The social worker shared how schools and universities were closed when military action escalated. With Russian forces continuing to target infrastructure in Ukraine, youth hurried to shelters to navigate curfew restrictions in their cities. The curfews they face don’t only restrict movement at night; the Ukrainian capital, Kyiv, recently had a curfew that lasted 36 hours straight. Especially among orphaned youth, who often lack robust informal support systems, such times may be particularly challenging. The longer this invasion goes on, the more he worries about how they will cope.
“We come together on Zoom, and I asked what’s happening, and I heard terrible stories. Some people were in the shelters. Some of them didn’t manage to come back,” he says. “From one contact, I understood that there are clashes around, from bombings to artillery systems. So they will not be the same again after all this is over.”
Hearing the youths’ stories and thinking about their emotional well-being post-conflict has caused the social worker his own emotional challenges. “I heard stories for several days from students from different cities and regions,” he says. “They told me, ‘It’s bombings now, it’s bombings now,’ or ‘Russians,’ or ‘Tanks. It’s difficult to stand.’ So I had this emotional, you know, not breakdown. But really intensive emotional condition.”
With respect to Vladimir Putin, he says, “It’s just his intention to get into the history books” and he calls Putin’s claims that Ukraine is not an independent country “nonsense.” He reiterated that the Ukrainian people he knows are united in not wanting to be a part of a new Soviet Union. He described how demoralizing it has been to hear news from international media outlets who view negotiations with Russia as progress, while Ukrainian cities continue to be targeted with rockets.
His thoughts on international relations may at first glance seem disconnected from his role practicing directly with clients. But as a social worker myself, I heard his perspective on Russia’s eight-year occupation of Ukraine as rooted in the macro practice social workers engage in: providing education about how oppression operates.
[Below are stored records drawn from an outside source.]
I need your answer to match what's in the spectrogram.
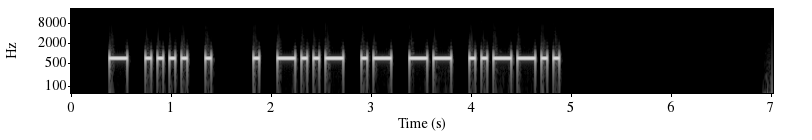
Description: Morse code, heard as a keyed tone, about 21 wpm, 700 Hz. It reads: THE EXAM?
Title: Sentences from Top 1000 Words - Review Part 5 - 20wpm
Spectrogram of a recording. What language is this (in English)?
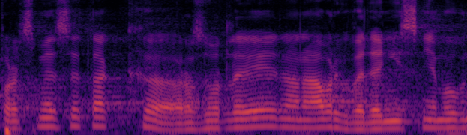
Czech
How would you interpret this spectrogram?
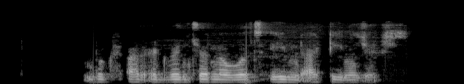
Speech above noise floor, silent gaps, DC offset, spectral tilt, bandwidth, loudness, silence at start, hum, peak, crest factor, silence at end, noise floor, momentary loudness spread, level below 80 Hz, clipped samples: over 64 dB; none; under 0.1%; -3.5 dB/octave; 8.2 kHz; -26 LUFS; 0.85 s; none; -10 dBFS; 18 dB; 0.6 s; under -90 dBFS; 10 LU; -68 dBFS; under 0.1%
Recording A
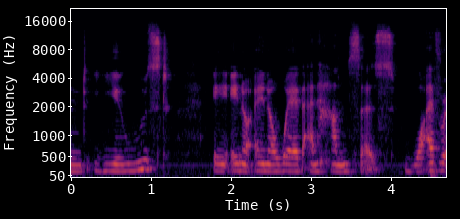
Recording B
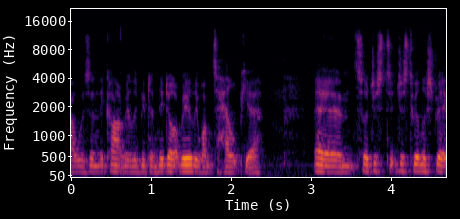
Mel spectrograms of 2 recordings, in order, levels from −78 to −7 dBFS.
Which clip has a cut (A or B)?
B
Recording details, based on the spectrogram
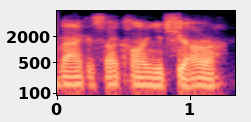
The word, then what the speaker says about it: Ciara: I do change it, not to burst their bubble, but I tried to fight because the way this is written, the pronunciation is Ciara. However, I was beaten over the head by Christian Alfonso and a few other people that it is Ciara, which would be S-I-E-R-R-A. But I tried to fight it. I tried to fight it. – Technically, the way Ciara's name is spelled, it should be Ciara with a C-H because it's Italian.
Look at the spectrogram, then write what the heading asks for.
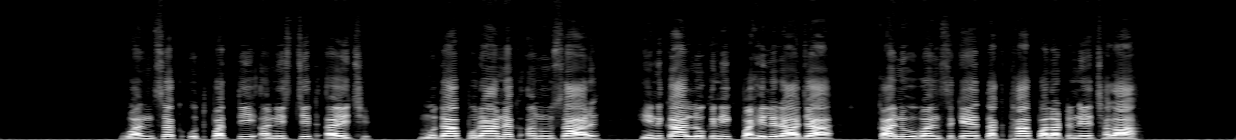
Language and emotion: Maithili, neutral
He shared that he also worries about family members — especially his siblings with younger children — and understands why they may feel inclined to seek refuge in another country. But he feels strongly that for him to leave Ukraine due to the invasion would be shameful. “I don’t know how the situation will turn out,” he says. “Maybe I will have to, but for now, I just don’t want to leave my country.”
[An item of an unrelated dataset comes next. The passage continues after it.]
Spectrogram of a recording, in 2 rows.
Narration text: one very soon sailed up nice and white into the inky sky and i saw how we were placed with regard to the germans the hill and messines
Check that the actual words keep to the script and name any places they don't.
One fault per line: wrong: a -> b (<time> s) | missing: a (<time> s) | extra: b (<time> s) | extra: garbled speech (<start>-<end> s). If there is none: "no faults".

Given how dangerous it is to travel around Ukraine right now, he has decided to stay in his apartment. He hopes it will provide some safety from the invasion, as bombings so far have targeted areas that are not close by. Although friends have offered assistance, he does not want to leave his home. And yet, while coordinating this interview, he didn’t want to delay our discussion, as he didn’t know where he might be.
“When there’s warnings, I go to the safest place of my apartment,” he says, “meaning that it should be far from windows.”
He is grateful for support from family; a check-in call from his sister interrupted our interview. While she has not left Ukraine, she went to a friend’s house in the countryside, which they considered safer than staying in Kyiv.
The social worker is adamant that the people of Ukraine will remain united as a country against the Russian threat. And he hopes his country can continue to count on support from the international community to maintain sanctions against Russia to stop this violence.
Despite the threats to his safety, he’ll continue to use online applications to support Ukrainian youth virtually. And he’s committed to staying put if he can. “I don’t really want to live somewhere as a refugee in somebody’s place,” he says. “I just want to stay here.”